---- Supplied records

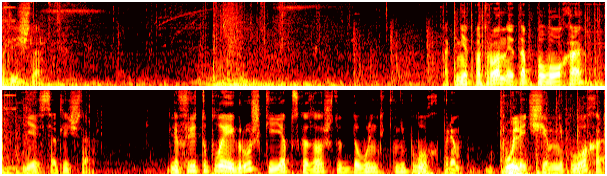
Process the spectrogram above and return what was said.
Отлично. Так, нет патрон, это плохо. Есть, отлично. Для фри-то-плей игрушки я бы сказал, что это довольно-таки неплохо. Прям более чем неплохо.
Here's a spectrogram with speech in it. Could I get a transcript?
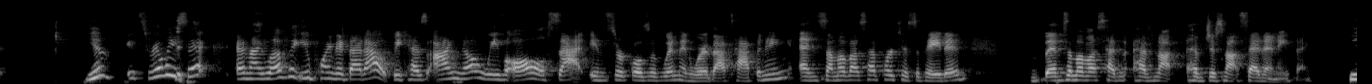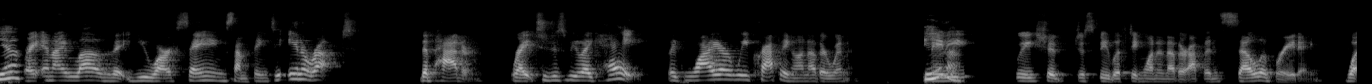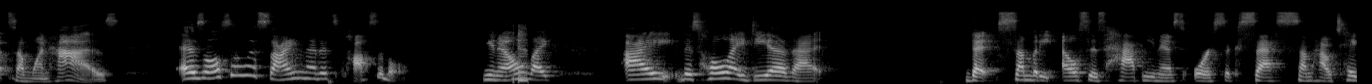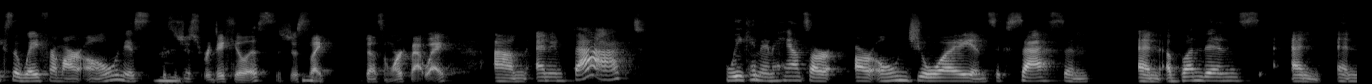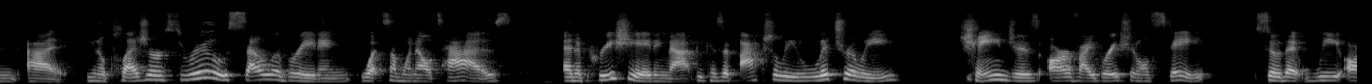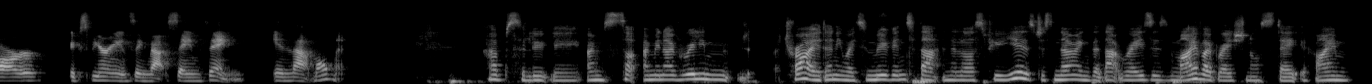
yeah it's really sick and I love that you pointed that out because I know we've all sat in circles of women where that's happening and some of us have participated and some of us had, have not have just not said anything. Yeah. Right. And I love that you are saying something to interrupt the pattern, right? To just be like, hey, like, why are we crapping on other women? Yeah. Maybe we should just be lifting one another up and celebrating what someone has as also a sign that it's possible. You know, Yeah. like I, this whole idea that that somebody else's happiness or success somehow takes away from our own is is just ridiculous. It's just like doesn't work that way. Um, and in fact, we can enhance our our own joy and success and and abundance and and uh, you know pleasure through celebrating what someone else has and appreciating that because it actually literally changes our vibrational state so that we are experiencing that same thing in that moment. Absolutely. I'm so, I mean, I've really m- tried anyway to move into that in the last few years, just knowing that that raises my vibrational state if I'm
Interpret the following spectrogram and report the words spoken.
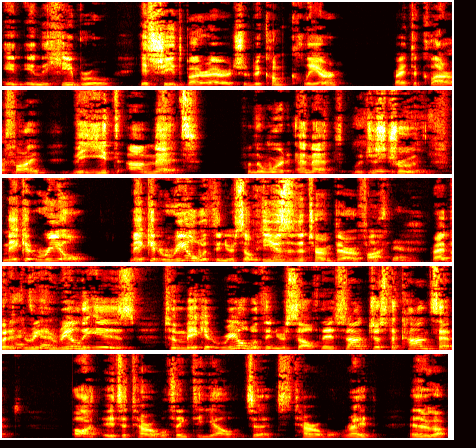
in, in the Hebrew, it's Sheyitbarer, it should become clear right? To clarify. V'yitamet, from the word emet, which is truth. Make it real. Make it real within yourself. He uses the term verify, right? But it, re- it really is to make it real within yourself. That it's not just a concept. Oh, it's a terrible thing to yell. It's, a, it's terrible, right? And they go,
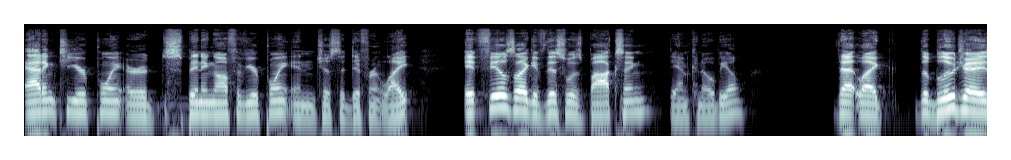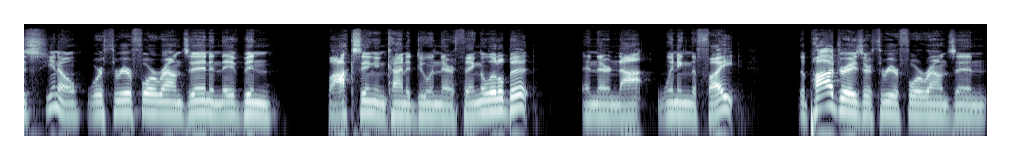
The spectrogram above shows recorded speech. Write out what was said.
adding to your point or spinning off of your point in just a different light. It feels like if this was boxing, Dan Canobio, that like the Blue Jays, you know, were three or four rounds in and they've been boxing and kind of doing their thing a little bit and they're not winning the fight. The Padres are three or four rounds in.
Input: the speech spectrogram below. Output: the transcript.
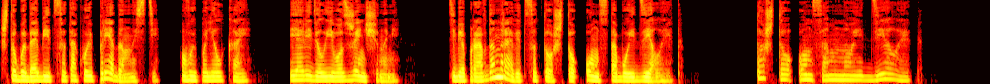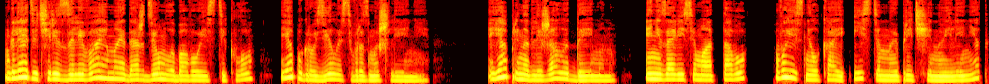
чтобы добиться такой преданности», — выпалил Кай. «Я видел его с женщинами. Тебе правда нравится то, что он с тобой делает?» То, что он со мной делает. Глядя через заливаемое дождем лобовое стекло, я погрузилась в размышления. Я принадлежала Деймону, и независимо от того, выяснил Кай истинную причину или нет,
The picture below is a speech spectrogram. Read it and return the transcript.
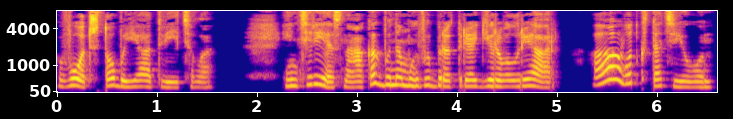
Вот что бы я ответила. Интересно, а как бы на мой выбор отреагировал Риар? А вот, кстати, и он.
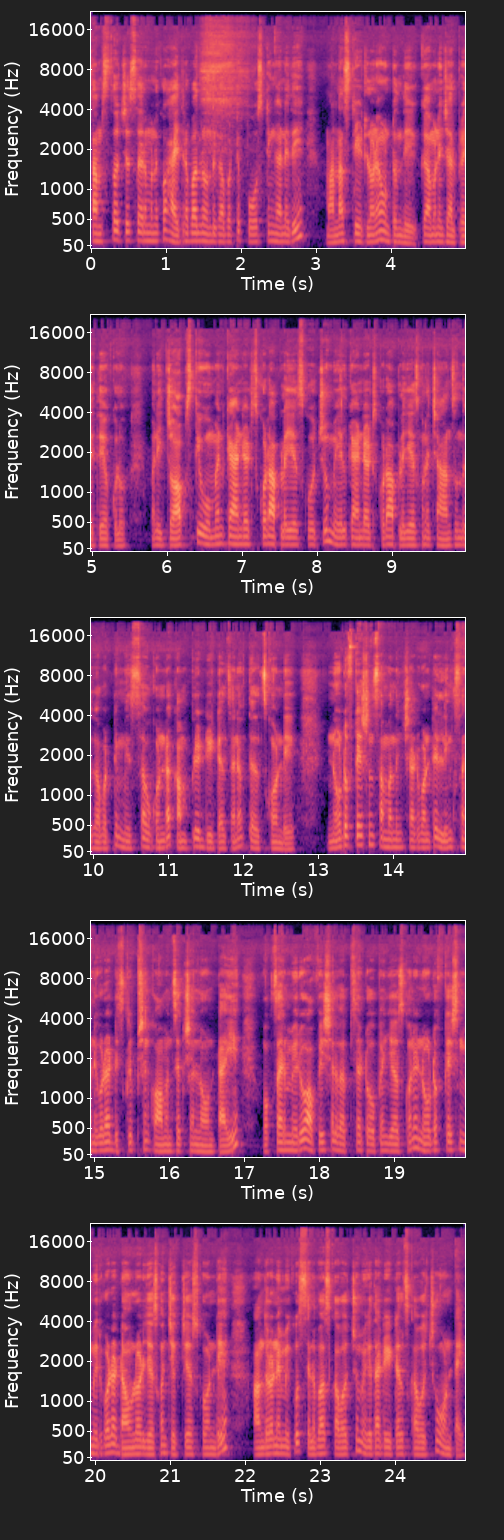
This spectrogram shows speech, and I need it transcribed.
సంస్థ వచ్చేసరికి మనకు హైదరాబాద్లో ఉంది కాబట్టి పోస్టింగ్ అనేది మన స్టేట్లోనే ఉంటుంది. గమనించాలి ప్రతి ఒక్కరు. మరి జాబ్స్కి ఉమెన్ క్యాండిడేట్స్ కూడా అప్లై చేసుకోవచ్చు. మేల్ క్యాండిడేట్స్ కూడా అప్లై చేసుకునే ఛాన్స్ ఉంది కాబట్టి మిస్ అవ్వకుండా కంప్లీట్ డీటెయిల్స్ అనేవి తెలుసుకోండి. నోటిఫికేషన్ సంబంధించినటువంటి లింక్స్ అన్ని కూడా డిస్క్రిప్షన్ కామెంట్ సెక్షన్లో ఉంటాయి. ఒకసారి మీరు అఫీషియల్ వెబ్సైట్ ఓపెన్ చేసుకొని నోటిఫికేషన్ మీరు కూడా డౌన్లోడ్ చేసుకొని చెక్ చేసుకోండి. అందులోనే మీకు సిలబస్ కావచ్చు మిగతా డీటెయిల్స్ కావచ్చు ఉంటాయి.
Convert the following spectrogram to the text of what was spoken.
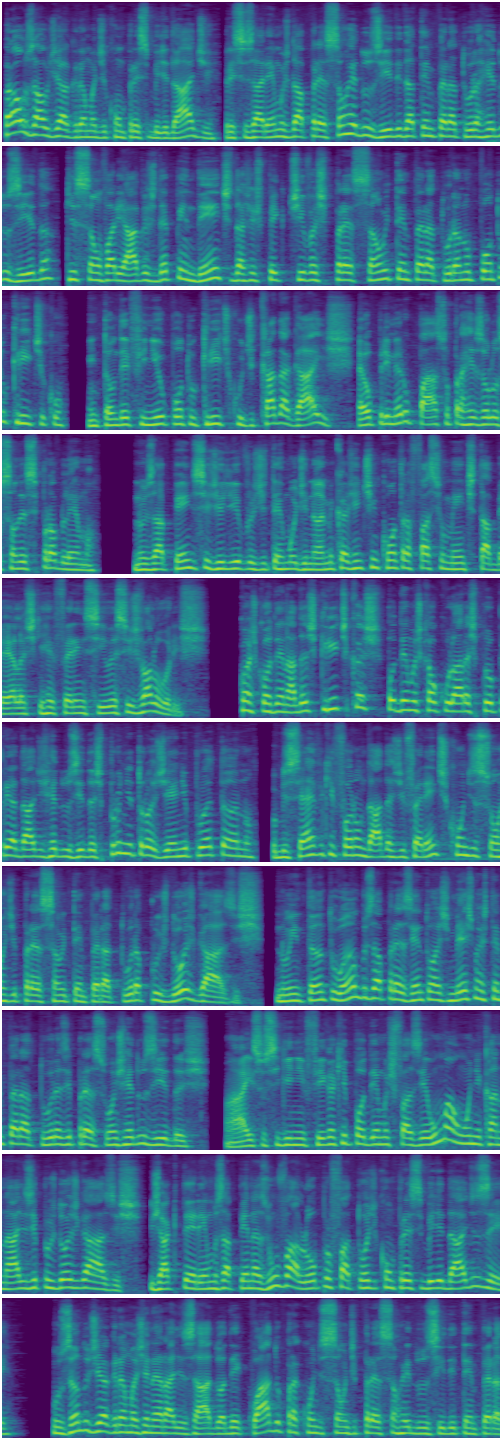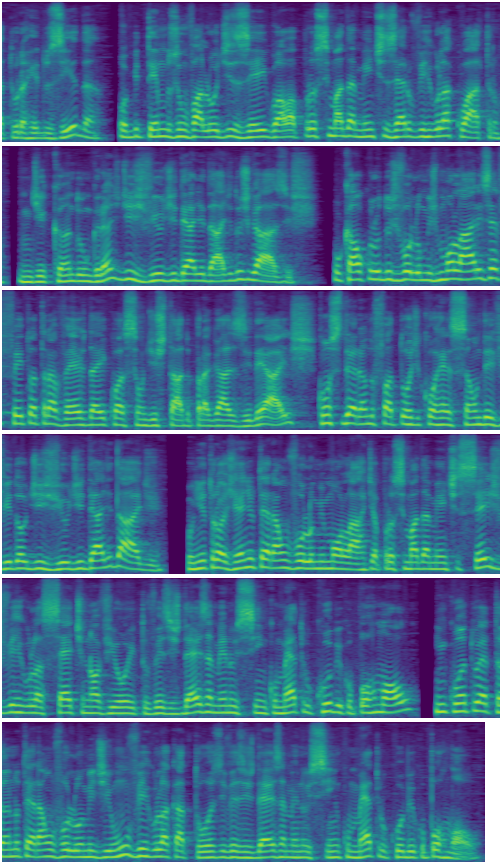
Para usar o diagrama de compressibilidade, precisaremos da pressão reduzida e da temperatura reduzida, que são variáveis dependentes das respectivas pressão e temperatura no ponto crítico. Então, definir o ponto crítico de cada gás é o primeiro passo para a resolução desse problema. Nos apêndices de livros de termodinâmica, a gente encontra facilmente tabelas que referenciam esses valores. Com as coordenadas críticas, podemos calcular as propriedades reduzidas para o nitrogênio e para o etano. Observe que foram dadas diferentes condições de pressão e temperatura para os dois gases. No entanto, ambos apresentam as mesmas temperaturas e pressões reduzidas. Ah, isso significa que podemos fazer uma única análise para os dois gases, já que teremos apenas um valor para o fator de compressibilidade Z. Usando o diagrama generalizado adequado para a condição de pressão reduzida e temperatura reduzida, obtemos um valor de Z igual a aproximadamente 0,4, indicando um grande desvio de idealidade dos gases. O cálculo dos volumes molares é feito através da equação de estado para gases ideais, considerando o fator de correção devido ao desvio de idealidade. O nitrogênio terá um volume molar de aproximadamente 6,798 vezes 10 a menos 5 metro cúbico por mol, enquanto o etano terá um volume de 1,14 vezes 10 a menos 5 metro cúbico por mol.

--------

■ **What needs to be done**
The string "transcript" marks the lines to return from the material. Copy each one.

■ **Exercise answer**
Here's a spectrogram with speech in it. Could I get a transcript?
Input: the speech spectrogram below. Output: the transcript.
The picture below is a speech spectrogram. Read it and return the transcript.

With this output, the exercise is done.